At this time news came to Valencia that the Almoravides were approaching with a great force, and the Cid planned how he could keep them from coming, or fight them if they succeeded in reaching that land. He sent to Abeniaf telling him to forbid the Africans from marching into that region, saying that if the Africans entered Valencia, he would cease to be lord of Valencia; but if they did not come, the Cid would protect him from all his enemies.

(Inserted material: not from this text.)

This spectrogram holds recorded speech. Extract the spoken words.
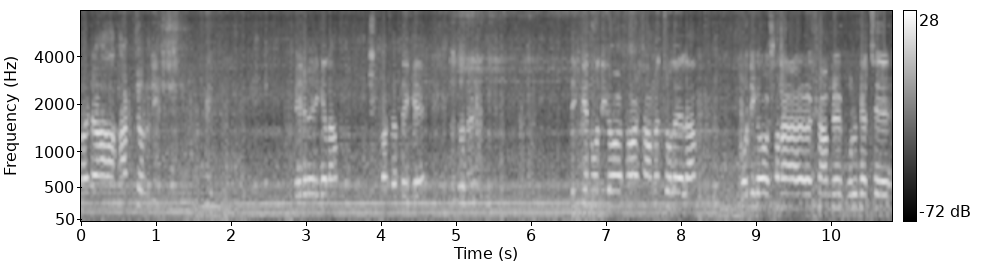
নয়টা আটচল্লিশ। বের হয়ে গেলাম বাসা থেকে দুজনে। দিকে নদী গবেষণার সামনে চলে এলাম। নদী গবেষণার সামনে ফুল গাছে,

Abeniaf was well pleased with this plan, that he should continue to be lord of Valencia and have the protection of the Cid; and he talked with the governors of some of the castles, and they agreed to what the Cid had said. So they came to Valencia, and the Cid to his suburb; and they made friendship with him in great secrecy. But the governor of the Castle of Algezira would not take part in this treaty, so the Cid sent his troops into his land and cut down his corn and brought it to Juballa, which the Cid had made into a great town, and where he kept his corn and other supplies and had his rents brought, so that men marvelled that in so short a time he had made so prosperous a town.
Now Abenrazin, the lord of Albarrazin, made an agreement with the king of Aragon that the king should help him win Valencia, and he would give him great treasures, and as a guarantee of what he would do he gave him the Castle of Toalba; but in this he gained nothing, but lost the castle. This Abenrazin had before made a treaty with the Cid, so that they were friends, and the Cid had never done him any injury. But when the Cid knew of his agreement with the king of Aragon, he felt that he had been dealt with falsely; but he said nothing of his anger until the corn had been gathered into Juballa.

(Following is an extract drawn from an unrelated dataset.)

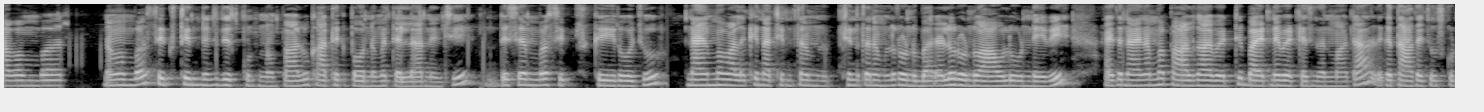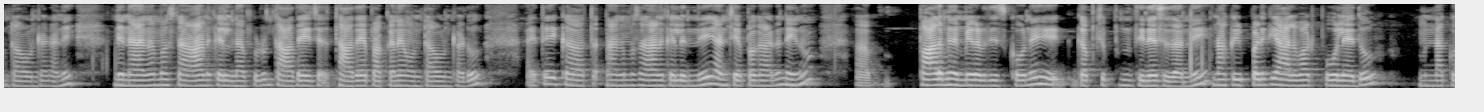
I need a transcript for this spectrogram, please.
నవంబర్ నవంబర్ సిక్స్టీన్త్ నుంచి తీసుకుంటున్నాం. పాలు కార్తీక పౌర్ణమి తెల్లారి నుంచి. డిసెంబర్ సిక్స్కి ఈరోజు నాయనమ్మ వాళ్ళకి నా చిన్నతనం చిన్నతనంలో రెండు బర్రెలు రెండు ఆవులు ఉండేవి. అయితే నాయనమ్మ పాలు కాబెట్టి బయటనే పెట్టేసింది అనమాట ఇక తాతయ్య చూసుకుంటా ఉంటాడని. నేను నాయనమ్మ స్నానానికి వెళ్ళినప్పుడు తాతయ్య తాతయ్య పక్కనే ఉంటా ఉంటాడు. అయితే ఇక నాయనమ్మ స్నానానికి వెళ్ళింది అని చెప్పగానే నేను పాల మీద మీగడ తీసుకొని గప్చుప్పు తినేసేదాన్ని. నాకు ఇప్పటికీ ఆ అలవాటు పోలేదు. నాకు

When the harvest was over, the Cid told his men to get ready for a campaign, but did not tell them where he intended to lead them, and he set forward by night toward Albarrazin. As that land was at peace, the inhabitants did not keep watch; so the Cid's men fell upon them, and slew many and took many prisoners, and drove off great flocks and herds, sheep and kine and horses and prisoners all together, and carried away the corn. And they sent the spoil to Juballa, and it was so great that Valencia and Juballa and all their dependencies were rich with cattle and other supplies.
The Cid besieged Albarrazin, and on one day he rode forth with five of his knights, and there came twelve knights out of the town, thinking to kill him or capture him. But he spurred his horse forward and slew two, cast two others from their horses so that they were taken, and put the rest to flight. But in this encounter the Cid received a wound in his throat from a spear, and it was thought he would die; and it was three weeks before the wound was healed.